Friday, January 4, 2013

Looking Forward To Next Movember

I wrote this post about Movember last month. Movember, if you don't know, is the annual worldwide event in which men grow mustaches during November raising money and awareness to fight prostate cancer, testicular cancer and other men's health issues. I thought this post would be published elsewhere, but alas, it wasn't meant to be. So, I'm posting it here.

This year’s Movember has come and gone and I regret not being a part of it. Several of my family members had prostate cancer, including my father and his father. So, between that and being African-American, I’m at high-risk for having it. I participated in two runs to raise money for prostate cancer awareness and research. Comparatively, it should’ve been a breeze to grow a mustache.

However, I didn’t do it. I had some job interviews scheduled and since many men – particularly in the corporate world – don’t rock a mustache, I didn’t need to turn off potential employers by explaining the fundraiser on my face. Holly doesn’t like moustaches, either. Especially on me.

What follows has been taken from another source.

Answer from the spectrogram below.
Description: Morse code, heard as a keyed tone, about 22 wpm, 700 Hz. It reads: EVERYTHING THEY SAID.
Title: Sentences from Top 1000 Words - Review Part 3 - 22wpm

A big part of it, though, was I thought growing a mustache to fight cancer is a little silly and kind of lazy. I thought you needed to do something to raise awareness or money for cancer. Growing facial hair didn’t seem like doing very much.

A few days into December, I came across this post on Slate’s Double XX blog. Torie Bosch wrote about the parody video called “Goodbye Movember, Hello Decembeaver,” in which women raise money to fight cancer by not shaving their pubic hair.

I thought the video was funny. The creators even included a link to the American Cancer Society. It’s good fun for a good cause.

But it was Bosch’s comments about Movember that irked me. She began her piece by calling it,

..that silly month in which men on your Facebook wall grow out their mustaches “for cancer.” (Because one cannot simply donate to groups like the American Cancer Society—a stunt must be involved.)

Later, in talking about what she thinks the Decembeaver video is doing, she writes,

But they’re also skewering the rather narcissist Movember approach. Though that campaign has raised millions of dollars, it does so in a self-proclaiming, patting-yourself-on-the-back kind of way.

I've never participated in Movember, don’t know anyone who has, and have no prior connection to it, but Bosch’s critique really bothered me. I wanted to defend Movember, and more importantly, its cause. Even though I thought it was silly, it didn’t seem right to bash an awareness and funds drive that raised a record $116 million just because it’s done by growing facial hair.

Just about every single fundraiser, especially for an illness, is a stunt: The walks, the runs, the concerts. People admire the endurance of their friends in a walk or run. Celebrity star power persuades the public to donate for a cause. They all try to bring attention to a cause.

Here's a guess as to why Movember works. I concocted the exchange below, but I’m sure there were many similar conversations around the world.

What’s that on your face? 
I’m growing a mustache! 
[Confused look.] Why? 
It’s for Movember.
What’s that?
It’s a campaign to raise money and awareness for men’s health, especially prostate cancer and testicular cancer.

That exchange is an opportunity to talk about men’s health and maybe even make a donation for Movember. Those conversations probably wouldn’t have happened if men didn’t grow their Mo’s. Compared to women, men are less likely to speak about their illnesses and seek medical attention for them. In addition to raising money, one of Movember’s goals is to encourage men to talk more about their health.

In bashing Movember, Bosch woke me up. I don’t think it’s silly or lazy anymore. I realize it’s a very easy and fun way to start a conversation. Friends, family and co-workers notice new a mustache – it’s right there on your face – and they’ll probably say something about it. Those are opportunities to start conversations, increase awareness and raise funds.

I hate making declarations about things I plan to do next year (you never know what life throws at you), but I’m going to participate in Movember next year. We’ll have a laugh when someone asks about the activity on my upper lip, but I’ll use it as an opportunity to talk about a very important issue.

Wednesday, January 2, 2013


I haven't posted in long time. A long.. long.. time.

It's been a busy couple of months. It's been so busy that I might have to take the "stay-at-home dad" phrase out of this blogs sub-heading.

More on that in the weeks to come.

In the meantime here's wishing you a happy, healthy, and prosperous 2013!